Sometimes, you just have to seek small victories, like showering and doing your laundry, and this helps you get back to a place where you can work on homework again and study for exams or work on projects.

Some of the best advice my therapist gave me was the following, which I wrote down on my tumblr:

  • When you wake up in the morning, eat a warm breakfast
  • Get at least 7 hours of sleep.
  • Spend lots of time around people, especially when working. If social interaction is stressful, then spend time in “in-between” places–coffee shops, libraries, places where people are around you but you may not know them and you don’t have to talk to anyone.
  • When working, listen to music. Make sure it’s music without lyrics so that it isn’t distracting.
  • Take breaks, especially if you feel like you’ve been “working” for a while and not been productive. Just standing up from your seat will change your blood pressure, heart rate, and body temperature.
  • Exercise as much as possible. Doesn’t have to be much, just 10 minutes or more at a high intensity to increase endorphins.
  • Hang in there!
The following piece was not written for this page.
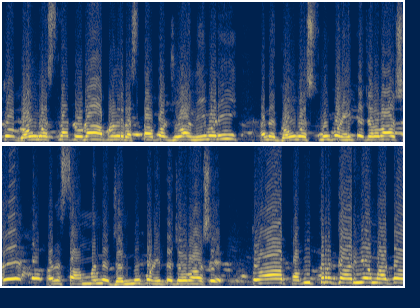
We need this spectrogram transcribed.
તો ગૌ વંશના ટોળા આપણને રસ્તા ઉપર જોવા નહીં મળી અને ગૌ વંશનું પણ હિત જળવાશે અને સામાન્ય જનનું પણ હિત જળવાશે તો આ પવિત્ર કાર્ય માટે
It might seem pretty basic, but you’d be surprised how in the busyness of life you forget to do these things, and how much they can affect your mood. Even when I started doing a bit better and just having bad days instead of bad weeks, I noticed that I had to make an effort to check myself–did I eat or sleep, do I need a break, or maybe a walk? Do I need to talk to someone–my mother, a friend–or just sit in the library around other students? Who can I reach out to? The same communities that I had honestly started to dread attending meetings for (only because of what I was dealing with, no fault of theirs) I realized were also my support groups. I talked to other club members about stuff going on, big and small, and reached out to my sorority when I needed company or hugs. Working with them became fun again.
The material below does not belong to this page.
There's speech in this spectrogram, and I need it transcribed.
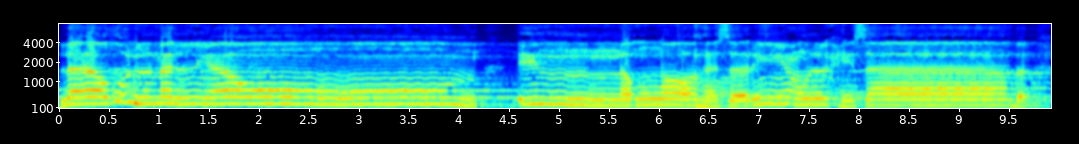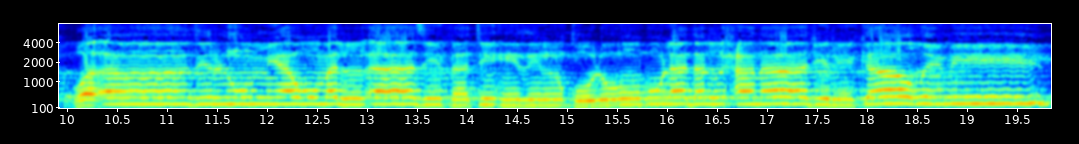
لا ظلم اليوم. إن الله سريع الحساب. وأنذرهم يوم الآزفة إذ القلوب لدى الحناجر كاظمين.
It took a lot to climb out of the hole, and part of it was just the semester ending and having a break for a while during winter. But I still feel like I’m working on it, at least a little. Sometimes I have bad days, but, like I’ve learned to manage migraines by taking painkillers early, I manage depressive thoughts by calling my mother, talking to someone, taking a break, a walk, a nap, doing any of the above things my therapist suggested.

The real reason I decided to write this post is that I don’t think enough people who seem to be successful, especially those who seem happy and well-adjusted on the outside, talk about what’s going on under the hood. Things happen, life happens, to everyone, whether you’re at MIT or anywhere, in college or not. I’m grateful for all the opportunities I’ve had, and I’m so glad many of them have worked out–but my mind wasn’t, and isn’t, always in the right place or thinking positively. A lot of people tell you that to be successful, you have to work ridiculously hard and stretch your limits. But you also have to take care of yourself, at least part of the time, in small ways and big ones. When life gets in the way of your work or school, you have to deal with it and recover, because, surprise, trying to ignore it and keep working won’t work. The only regret I have is not getting the help I needed sooner.
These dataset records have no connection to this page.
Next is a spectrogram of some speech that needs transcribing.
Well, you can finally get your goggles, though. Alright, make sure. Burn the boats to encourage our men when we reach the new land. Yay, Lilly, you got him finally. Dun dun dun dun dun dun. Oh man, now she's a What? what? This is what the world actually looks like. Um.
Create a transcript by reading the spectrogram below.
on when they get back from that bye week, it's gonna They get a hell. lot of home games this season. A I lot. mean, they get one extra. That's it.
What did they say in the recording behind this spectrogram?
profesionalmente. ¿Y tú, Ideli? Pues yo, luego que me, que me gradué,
One of the other reasons I was able to start being more stable and productive again was finding other MIT students who were open about not doing well or struggling in classes, and we would talk to each other about it or do homework together. Like fidgeting in the waiting room with another person I knew, it was comforting to know that I wasn’t alone–though, I still wonder if that’s maybe a selfish thought. Hopefully, if this lets you know you’re not alone either, it will balance that out.